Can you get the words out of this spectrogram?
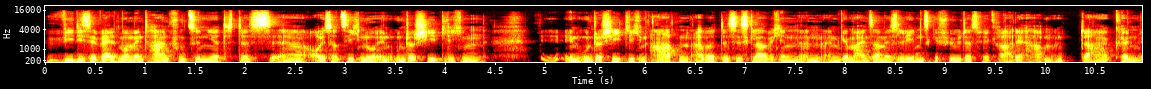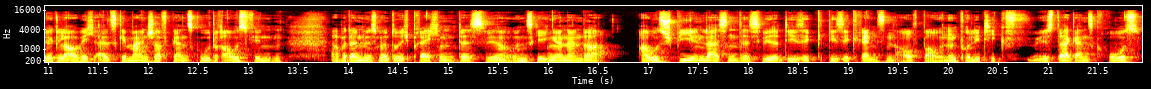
wie diese Welt momentan funktioniert, das äh, äußert sich nur in unterschiedlichen in unterschiedlichen Arten, aber das ist, glaube ich, ein, ein, ein gemeinsames Lebensgefühl, das wir gerade haben. Und da können wir, glaube ich, als Gemeinschaft ganz gut rausfinden. Aber dann müssen wir durchbrechen, dass wir uns gegeneinander ausspielen lassen, dass wir diese, diese Grenzen aufbauen. Und Politik ist da ganz groß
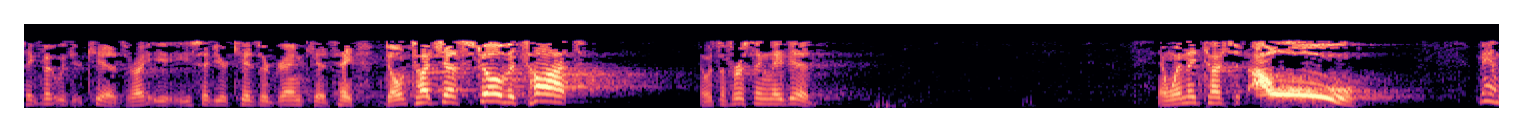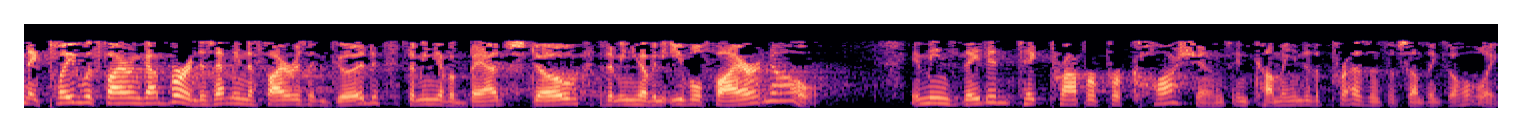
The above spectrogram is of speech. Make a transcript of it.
Think of it with your kids, right? You, you said your kids or grandkids, hey, don't touch that stove, it's hot. And what's the first thing they did? And when they touched it, oh! Man, they played with fire and got burned. Does that mean the fire isn't good? Does that mean you have a bad stove? Does that mean you have an evil fire? No. It means they didn't take proper precautions in coming into the presence of something so holy.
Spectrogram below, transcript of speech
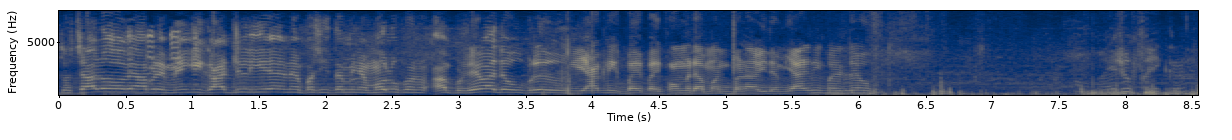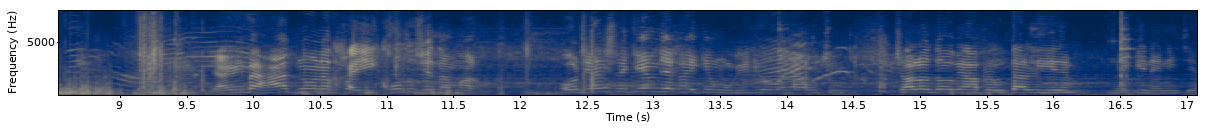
તો ચાલો હવે આપણે મેગી કાઢી લઈએ અને પછી તમને મળું પણ આ દઉં યાજ્ઞિક ભાઈ ભાઈ મન બનાવી દઉં યાજ્ઞિક ભાઈ રહેવું મારું ભાઈ કા યાજ્ઞિક ભાઈ હાથ નો નખાય એ ખોટું છે તમારું. ઓડિયન્સને કેમ દેખાય કે હું વીડિયો બનાવું છું? ચાલો તો હવે આપણે ઉતારી લઈએ મેગીને નીચે.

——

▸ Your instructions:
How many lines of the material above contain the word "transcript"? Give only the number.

▸ Expected output:
2